What the task asks: Print the records exactly as written, and let no picture into the answer.

(Records excerpted from a collection)
-- Opening Marker --

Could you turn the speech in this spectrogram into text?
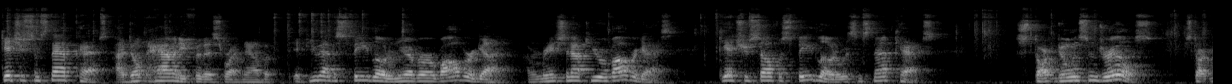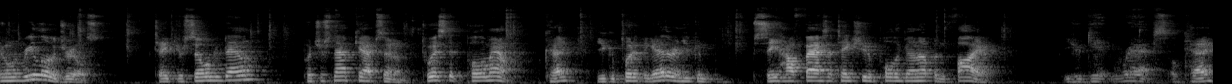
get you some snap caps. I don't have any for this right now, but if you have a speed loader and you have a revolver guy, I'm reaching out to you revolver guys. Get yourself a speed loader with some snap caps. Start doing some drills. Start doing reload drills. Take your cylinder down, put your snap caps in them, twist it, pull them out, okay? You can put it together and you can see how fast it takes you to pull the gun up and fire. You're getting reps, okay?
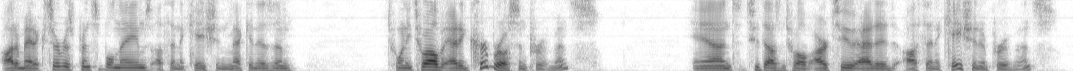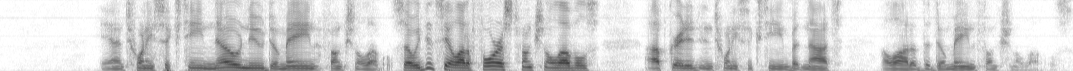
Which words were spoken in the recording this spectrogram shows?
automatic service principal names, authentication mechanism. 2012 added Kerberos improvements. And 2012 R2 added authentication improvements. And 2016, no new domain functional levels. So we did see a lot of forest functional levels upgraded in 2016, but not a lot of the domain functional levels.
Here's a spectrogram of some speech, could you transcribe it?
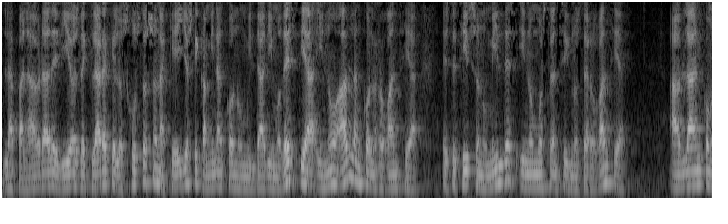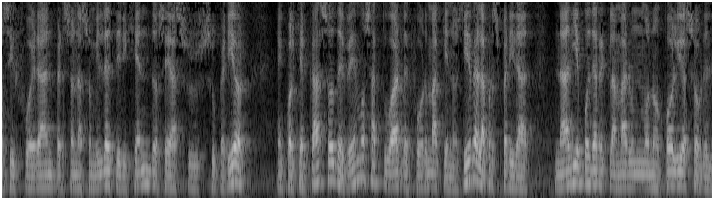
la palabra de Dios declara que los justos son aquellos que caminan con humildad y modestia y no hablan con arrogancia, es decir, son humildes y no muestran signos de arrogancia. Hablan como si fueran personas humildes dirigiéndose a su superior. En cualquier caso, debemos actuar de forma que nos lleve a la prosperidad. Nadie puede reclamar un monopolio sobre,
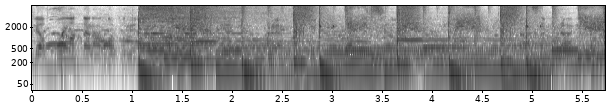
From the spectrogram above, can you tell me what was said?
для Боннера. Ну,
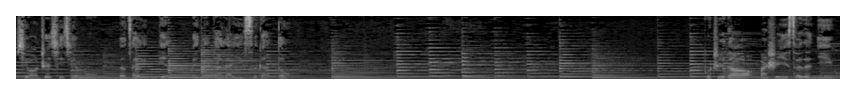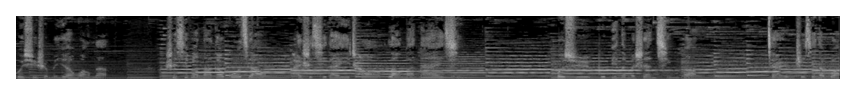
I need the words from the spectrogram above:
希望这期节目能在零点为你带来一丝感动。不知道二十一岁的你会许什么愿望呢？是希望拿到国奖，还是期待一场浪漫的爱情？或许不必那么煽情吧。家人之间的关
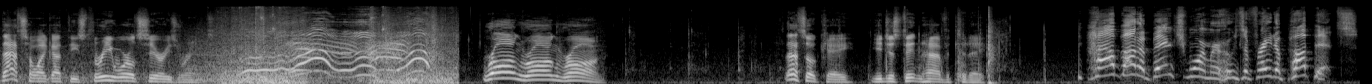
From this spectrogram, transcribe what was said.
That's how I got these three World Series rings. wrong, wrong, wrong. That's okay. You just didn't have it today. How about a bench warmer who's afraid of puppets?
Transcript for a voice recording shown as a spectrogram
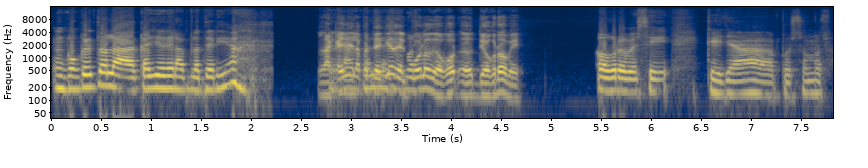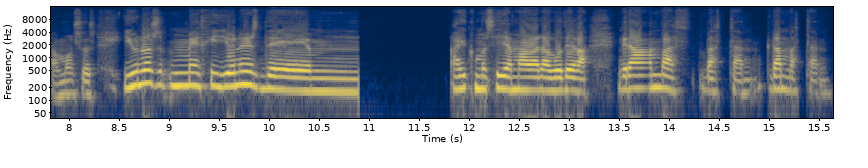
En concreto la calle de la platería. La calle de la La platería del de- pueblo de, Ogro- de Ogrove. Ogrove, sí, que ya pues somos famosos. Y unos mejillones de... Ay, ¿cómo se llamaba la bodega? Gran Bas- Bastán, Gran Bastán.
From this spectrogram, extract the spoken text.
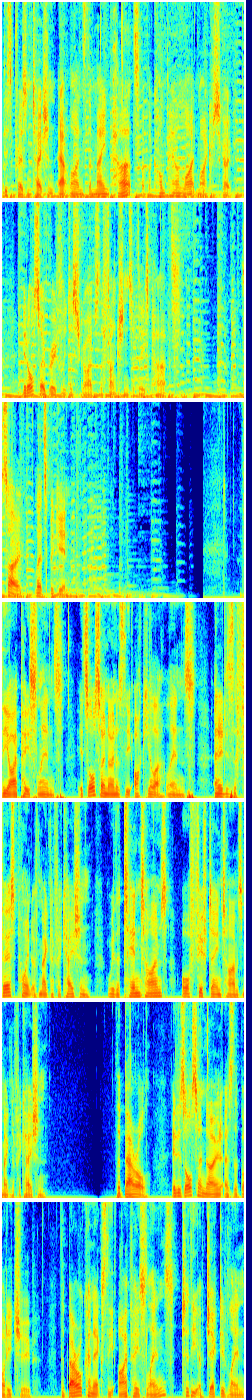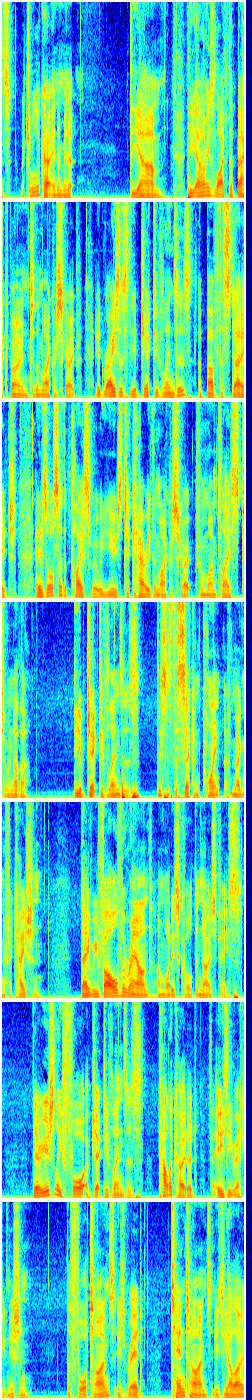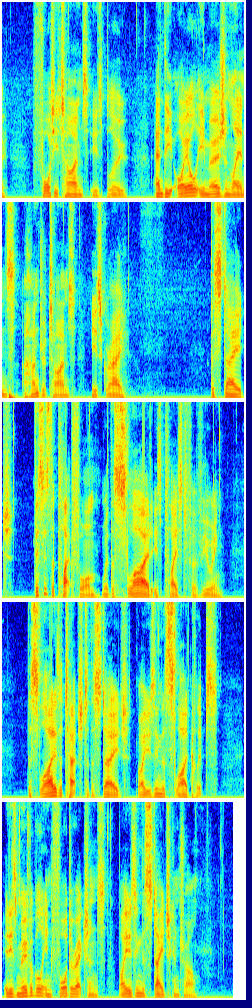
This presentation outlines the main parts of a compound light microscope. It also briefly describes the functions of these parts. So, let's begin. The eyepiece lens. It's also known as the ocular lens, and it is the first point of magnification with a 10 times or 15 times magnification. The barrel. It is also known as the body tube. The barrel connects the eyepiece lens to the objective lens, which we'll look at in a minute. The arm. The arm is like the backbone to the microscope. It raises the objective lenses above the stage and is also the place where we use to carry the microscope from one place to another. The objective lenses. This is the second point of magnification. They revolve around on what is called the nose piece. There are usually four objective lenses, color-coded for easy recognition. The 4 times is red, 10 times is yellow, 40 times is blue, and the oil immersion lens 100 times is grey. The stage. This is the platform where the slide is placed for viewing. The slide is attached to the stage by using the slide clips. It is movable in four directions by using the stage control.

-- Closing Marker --

Solution for this exercise:
Could you turn the speech in this spectrogram into text?
get you some snap caps. I don't have any for this right now, but if you have a speed loader and you have a revolver guy, I'm reaching out to you revolver guys. Get yourself a speed loader with some snap caps. Start doing some drills. Start doing reload drills. Take your cylinder down, put your snap caps in them, twist it, pull them out, okay? You can put it together and you can see how fast it takes you to pull the gun up and fire. You're getting reps, okay?
Which words were spoken in the recording this spectrogram shows?
automatic service principal names, authentication mechanism. 2012 added Kerberos improvements. And 2012 R2 added authentication improvements. And 2016, no new domain functional levels. So we did see a lot of forest functional levels upgraded in 2016, but not a lot of the domain functional levels.
Here's a spectrogram of some speech, could you transcribe it?
la palabra de Dios declara que los justos son aquellos que caminan con humildad y modestia y no hablan con arrogancia, es decir, son humildes y no muestran signos de arrogancia. Hablan como si fueran personas humildes dirigiéndose a su superior. En cualquier caso, debemos actuar de forma que nos lleve a la prosperidad. Nadie puede reclamar un monopolio sobre,
From the spectrogram above, can you tell me what was said?
для Боннера. Ну,
I need the words from the spectrogram above:
希望这期节目能在零点为你带来一丝感动。不知道二十一岁的你会许什么愿望呢？是希望拿到国奖，还是期待一场浪漫的爱情？或许不必那么煽情吧。家人之间的关
From this spectrogram, transcribe what was said.
That's how I got these three World Series rings. wrong, wrong, wrong. That's okay. You just didn't have it today. How about a bench warmer who's afraid of puppets?
Transcript for a voice recording shown as a spectrogram
En concreto la calle de la platería. La calle de la La platería del de- pueblo de, Ogro- de Ogrove. Ogrove, sí, que ya pues somos famosos. Y unos mejillones de... Ay, ¿cómo se llamaba la bodega? Gran Bas- Bastán, Gran Bastán.
From this spectrogram, extract the spoken text.
This presentation outlines the main parts of a compound light microscope. It also briefly describes the functions of these parts. So, let's begin. The eyepiece lens. It's also known as the ocular lens, and it is the first point of magnification with a 10 times or 15 times magnification. The barrel. It is also known as the body tube. The barrel connects the eyepiece lens to the objective lens, which we'll look at in a minute. The arm. The arm is like the backbone to the microscope. It raises the objective lenses above the stage and is also the place where we use to carry the microscope from one place to another. The objective lenses. This is the second point of magnification. They revolve around on what is called the nose piece. There are usually four objective lenses, color-coded for easy recognition. The 4 times is red, 10 times is yellow, 40 times is blue, and the oil immersion lens 100 times is grey. The stage. This is the platform where the slide is placed for viewing. The slide is attached to the stage by using the slide clips. It is movable in four directions by using the stage control.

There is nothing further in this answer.